You've missed the point. And that is, don't blast off into the night unless you can see where you are going, and you have sufficient visual reference to establish your orientation without any reference to instruments. If you need to rely on instruments in that process you are not complying with the RFM. Disorientation doesn't set in when you can see the ground far enough ahead and below you that you have a proper visual horizon reference. If that requires clear skies and a full moon, so be it.
gulliBell is offline  
Old 11th Jan 2022, 12:11
  #77 (permalink)  
 
Join Date: Apr 2000
Location: EGDC
Posts: 9,264
That presumes you have had enough time for your eyes to become dark-adapted and that no lights in the cockpit or your airfield have affected your night vision.

Otherwise you are taking off without full knowledge of the conditions and ability to see the ground.

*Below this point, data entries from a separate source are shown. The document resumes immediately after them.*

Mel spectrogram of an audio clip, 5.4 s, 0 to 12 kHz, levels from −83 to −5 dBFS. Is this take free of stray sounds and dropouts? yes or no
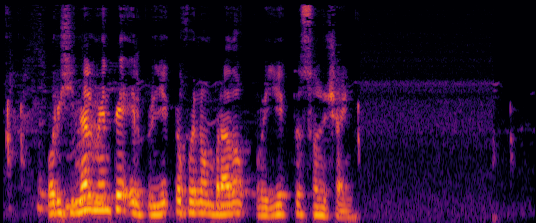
yes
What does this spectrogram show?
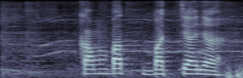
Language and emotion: Russian, positive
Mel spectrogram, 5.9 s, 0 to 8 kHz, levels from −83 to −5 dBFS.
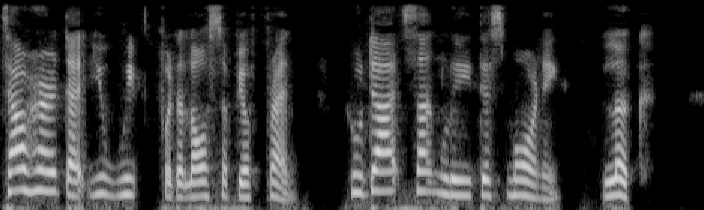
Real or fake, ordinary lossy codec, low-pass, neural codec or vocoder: real; AAC, 48 kbps; 7.2 kHz; none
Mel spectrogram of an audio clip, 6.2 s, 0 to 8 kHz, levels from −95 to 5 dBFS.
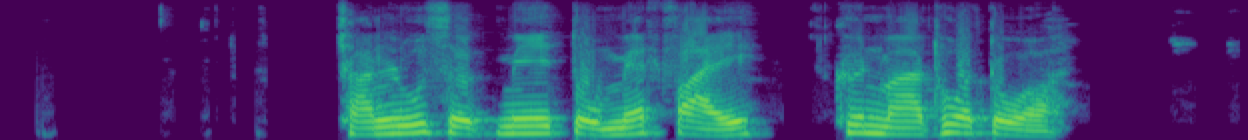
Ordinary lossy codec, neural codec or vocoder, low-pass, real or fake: none; none; none; real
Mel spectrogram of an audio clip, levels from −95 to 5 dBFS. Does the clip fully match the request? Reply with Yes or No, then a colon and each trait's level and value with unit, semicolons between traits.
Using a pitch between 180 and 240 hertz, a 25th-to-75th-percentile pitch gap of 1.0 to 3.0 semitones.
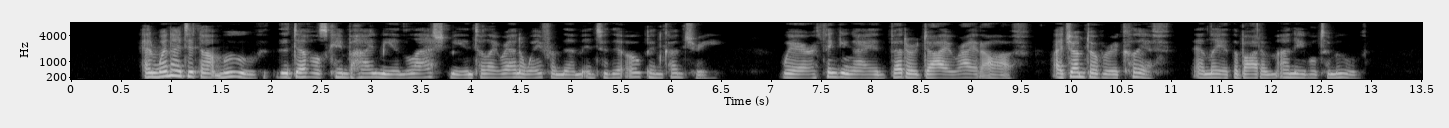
Yes: medium, 185 Hz; narrow, 2.6 semitones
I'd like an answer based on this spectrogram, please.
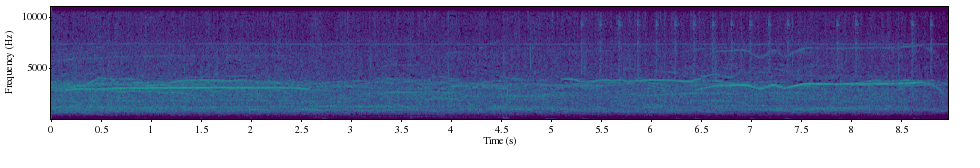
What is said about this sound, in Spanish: los aplausitos, ¿cómo no?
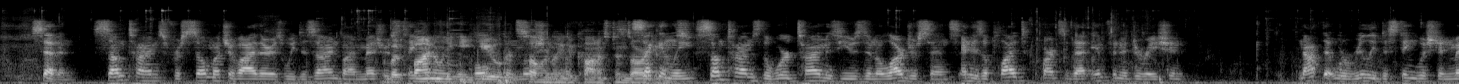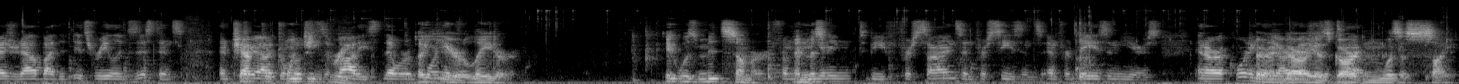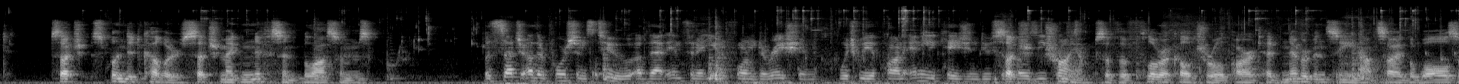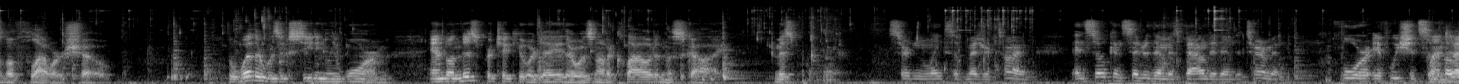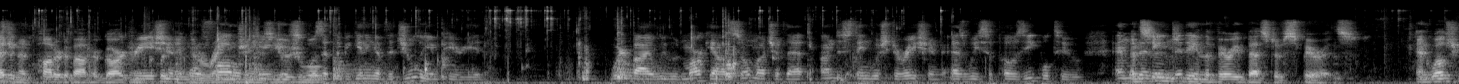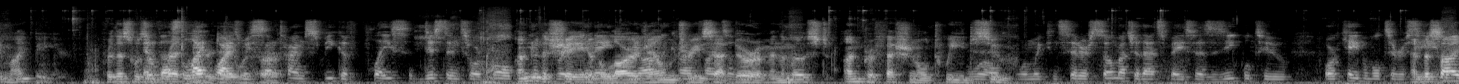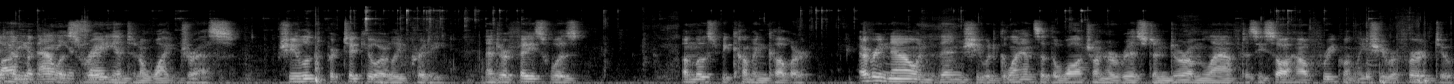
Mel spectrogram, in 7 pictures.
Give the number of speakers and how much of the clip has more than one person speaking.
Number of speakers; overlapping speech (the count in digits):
2, about 18%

Another reason to use an instrument/visual balance for departure.

If your eyes haven't dark-adapted before take-off it can take between 20 and 30 minutes to achieve reasonable night vision and be able to accurately determine whether you can see the ground or not.

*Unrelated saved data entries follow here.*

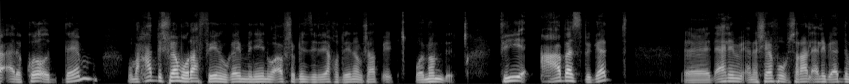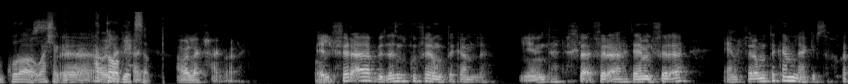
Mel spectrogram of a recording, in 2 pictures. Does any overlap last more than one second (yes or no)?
yes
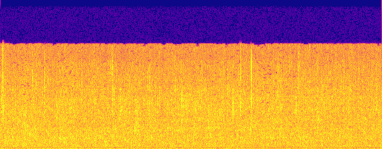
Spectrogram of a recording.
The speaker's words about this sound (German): Der wohltuende Regen reinigt auch deine Gedanken. Alles, was dich belastet, wird von dem sanften Regen weggewaschen.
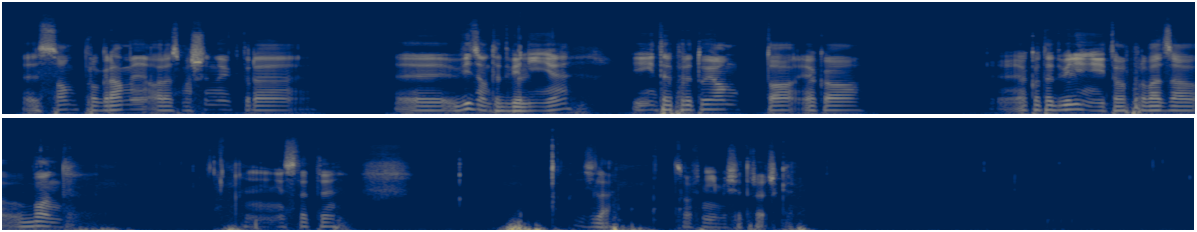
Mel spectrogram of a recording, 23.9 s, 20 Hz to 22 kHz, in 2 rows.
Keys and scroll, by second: 14.7 Escape.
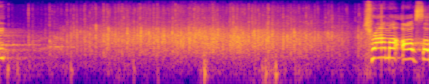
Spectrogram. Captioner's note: audience cheers and applauds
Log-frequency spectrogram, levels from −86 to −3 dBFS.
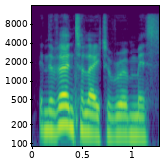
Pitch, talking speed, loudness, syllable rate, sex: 150 Hz, 235 wpm, -17 LUFS, 7.2 syllables/s, male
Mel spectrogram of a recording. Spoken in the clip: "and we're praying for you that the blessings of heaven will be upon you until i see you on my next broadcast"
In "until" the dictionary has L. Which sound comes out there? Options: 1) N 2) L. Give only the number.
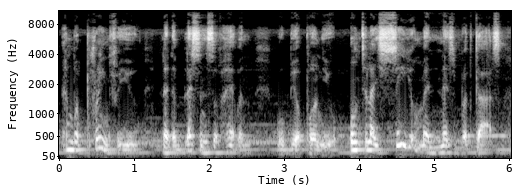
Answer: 2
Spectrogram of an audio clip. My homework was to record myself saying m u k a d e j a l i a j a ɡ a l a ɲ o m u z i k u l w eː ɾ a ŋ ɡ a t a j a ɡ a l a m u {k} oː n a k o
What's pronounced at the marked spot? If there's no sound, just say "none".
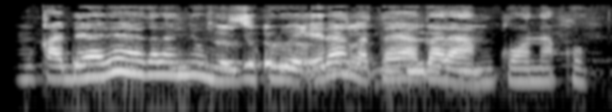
k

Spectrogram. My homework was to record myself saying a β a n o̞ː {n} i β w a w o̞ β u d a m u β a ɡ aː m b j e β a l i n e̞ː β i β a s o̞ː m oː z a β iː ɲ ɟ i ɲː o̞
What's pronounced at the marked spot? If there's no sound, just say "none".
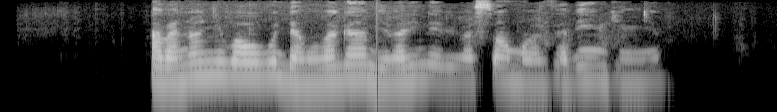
ɲ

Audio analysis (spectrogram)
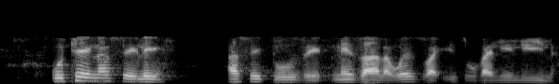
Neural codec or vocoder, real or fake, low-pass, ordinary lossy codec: none; real; 3.6 kHz; MP3, 32 kbps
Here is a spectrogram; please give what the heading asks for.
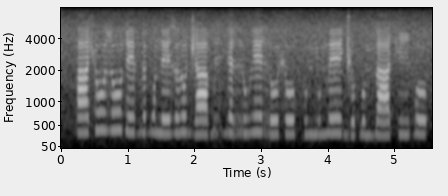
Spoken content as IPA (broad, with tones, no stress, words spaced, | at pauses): aː˨ʃoː˦zoː˦ɗeː˨ bɛ˦bɔ˦˨neː˨zʊ˦ lo˦d͡ʒaː˨bɪ˦rɡɛ˦˨ ru˨ɣeː˦roː˨ʃoː˨ pʰu˨m ju˨meː˦ d͡ʒo˨ɓo˨m ɗaː˨t͡ʃiː˨ɓo˦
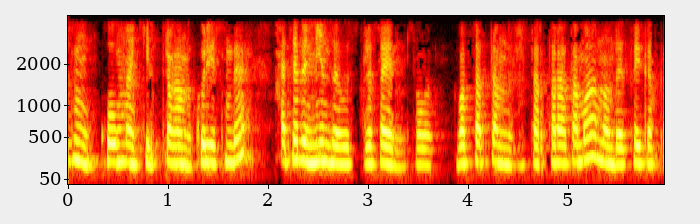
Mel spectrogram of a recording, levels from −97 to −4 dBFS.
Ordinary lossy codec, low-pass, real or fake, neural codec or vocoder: AAC, 24 kbps; 3.6 kHz; fake; vocoder, 22.05 kHz, 80 mel bands, WaveNeXt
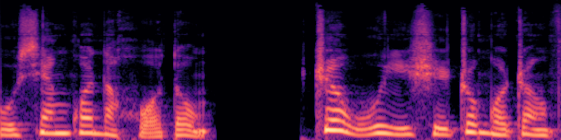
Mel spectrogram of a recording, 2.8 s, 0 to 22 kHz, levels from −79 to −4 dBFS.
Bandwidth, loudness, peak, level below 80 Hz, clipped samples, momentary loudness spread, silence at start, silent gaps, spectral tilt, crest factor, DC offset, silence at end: 18 kHz; -19 LUFS; -2 dBFS; -50 dBFS; under 0.1%; 8 LU; 0 s; 1.08-1.48 s; -6 dB/octave; 16 dB; under 0.1%; 0 s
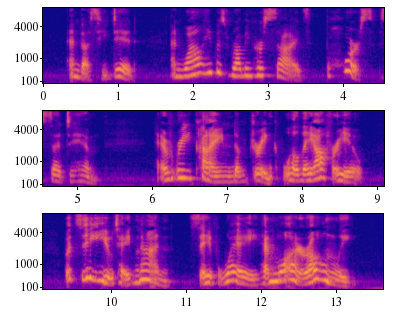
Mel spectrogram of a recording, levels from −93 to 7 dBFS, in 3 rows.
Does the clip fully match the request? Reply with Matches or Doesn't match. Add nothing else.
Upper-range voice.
Matches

Your cones can get reasonably adapted in about 10 mins but your rods - which provide scotopic or night vision - take much longer, it can take several hours to reach full night sensitivity.

This means you need to turn your cockpit lighting down in stages during the sortie so you allow maximum adaptation for the external references. It always amazes me how dim the lights can be after an hour or so and you can still read the instruments perfectly. Even with my old eyes

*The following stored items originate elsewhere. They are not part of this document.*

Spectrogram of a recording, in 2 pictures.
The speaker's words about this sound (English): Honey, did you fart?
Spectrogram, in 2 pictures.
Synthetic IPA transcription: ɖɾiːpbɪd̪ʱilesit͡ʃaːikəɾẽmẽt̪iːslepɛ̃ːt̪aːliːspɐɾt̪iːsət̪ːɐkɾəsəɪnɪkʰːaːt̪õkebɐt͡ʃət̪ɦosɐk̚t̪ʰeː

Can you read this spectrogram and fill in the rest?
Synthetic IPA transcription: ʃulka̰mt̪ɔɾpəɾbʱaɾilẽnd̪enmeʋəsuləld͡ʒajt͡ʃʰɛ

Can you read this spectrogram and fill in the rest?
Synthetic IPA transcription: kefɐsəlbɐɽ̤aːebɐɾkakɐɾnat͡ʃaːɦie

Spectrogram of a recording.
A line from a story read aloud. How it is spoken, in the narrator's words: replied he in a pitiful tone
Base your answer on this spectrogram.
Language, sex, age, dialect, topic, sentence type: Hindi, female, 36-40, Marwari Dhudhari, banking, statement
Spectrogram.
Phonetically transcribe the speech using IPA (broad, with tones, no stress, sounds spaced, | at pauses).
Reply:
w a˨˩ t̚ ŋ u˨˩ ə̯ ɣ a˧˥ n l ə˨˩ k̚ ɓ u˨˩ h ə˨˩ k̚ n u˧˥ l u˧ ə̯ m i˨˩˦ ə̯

Last edited by [email protected]; 11th Jan 2022 at 12:33.
crab@SAAvn.co.uk is offline  
Old 11th Jan 2022, 14:03
  #78 (permalink)  
 
Join Date: Sep 2007
Location: london
Posts: 740
Reading this sad thread over the past few days has reminded me of a number of CFIT accidents during my 30 year career in aviation as well as some personal hairy moments as I gained experience. Were I to buy a 44 today the one must have option would be the autopilot. Having flown a few hours recently with this option has convinced me of its value in marginal VMC, over water and at night. I fully accept the risk that low hour pilots (and perhaps high hour pilots) might see it as an IMC option or a capability to fly when they otherwise would not, but IMHO stabilisation, the ability to maintain height and the ability to reduce cockpit workload in VMC is a significant improvement.
homonculus is offline  
Old 11th Jan 2022, 14:39
  #79 (permalink)  
 
Join Date: Dec 2001
Location: FL, USA
Posts: 2,950
Iím hesitant to recommend an autopilot for a skill you donít have.
It should be an alternative and not a replacement.
B2N2 is offline  
Old 11th Jan 2022, 14:59
  #80 (permalink)  
 
Join Date: Apr 2000
Location: EGDC
Posts: 9,264
Improving the handling qualities of your aircraft is absolutely the best thing you can do to improve safety - it reduces pilot workload and allows better lookout, better situational awareness and more capacity to deal with problems or changing weather.

I took part in a simulator trial at RAE Bedford in the late 90's where we had to repeat a task of medium workload while the boffins changed the handling qualities of the aircraft and the visual cues - it was an investigation into DVE.

The better the handing qualities, the worse visual cues we could cope with and vice versa.

Having a better handling aircraft won't make you fly in worse conditions - that is the pilot's decision - but it will make any flying more enjoyable and safer.

Given it's target market, the Robbie shouldn't be produced without an autopilot in my opinion - nothing clever just SAS.
crab@SAAvn.co.uk is offline  

Thread Tools
Search this Thread

Contact Us - Archive - Advertising - Cookie Policy - Privacy Statement - Terms of Service - Do Not Sell My Personal Information -

Copyright © 2021 MH Sub I, LLC dba Internet Brands. All rights reserved. Use of this site indicates your consent to the Terms of Use.